Preparation of the bit for soldering is essential and is carried out by first filing the tip so that it is clean and smooth. Then with some ammonium chloride (sal ammoniac) crystals (a flux) placed on the hollow side of a brick the bit should be heated until it will melt with some solder readily. The bit should then be rubbed together with the solder and ammonium chloride against the brick until its faces are tinned with solder. Any excess solder should be wiped off with a clean cotton rag. This process must be repeated whenever the faces become tarnished or dirty in use.



The composition of solders are defined by the percentage of tin, lead, antimony, or silver they contain, and are selected for use depending upon the working conditions of the joint, the type of joint to be made, and the metals to be joined.


Soft solders are usually alloys of lead and tin and have melting points between 200° and 300°C. Common examples are:


  • Plumber's solder was once used for joining lead pipes and cable joints. It consists of 29% to 35% tin the remainder being lead with small antimony inclusions. This has the property of remaining pasty for a considerable time during cooling.
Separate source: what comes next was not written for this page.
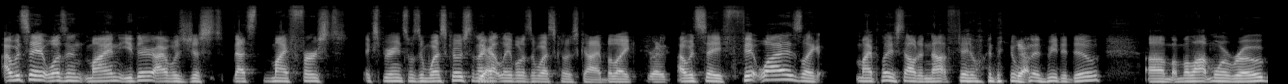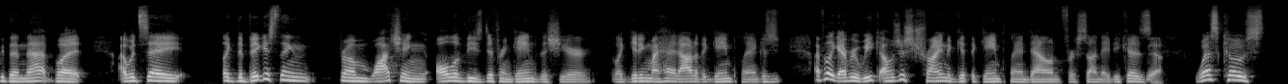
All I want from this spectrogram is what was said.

It becomes liquid at about 255°C and does not readily solidify completely until 183°C is reached; hence it can be worked or "wiped" to shape.

  • Electrician's solder is used for making joints quickly and has the property of melting and solidifying at one temperature, approximately 183°C. It contains 59% to 65% tin, with lead as the remainder.

  • Tinsman's solder is a general purpose type of solder which melts at about 224°C and again solidifies at about 183°C. It contains 44% to 50% tin and may have up to about 3% antimony, the rest being lead.

    Hard solders contain significant amounts of silver and have a much higher melting point. Brazing solders are alloys of copper and zinc and melt at more than 800°C. (Brazing is a process that takes place at a higher temperature than normal soldering.)


    Metals that can be soldered

    Lead, copper, silver, sheet steel, tinplate, and tin-zinc galvanized metal can, with care, be readily joined by soldering, but brass may present some difficulty depending upon its composition. Bronzes and gunmetals, too, may require special care, but aluminum and silicon-bronze, beryllium-copper, cast iron, stainless and alloy steels need special fluxes. Zinc-based die castings and aluminum are extremely difficult to solder and call for special treatment.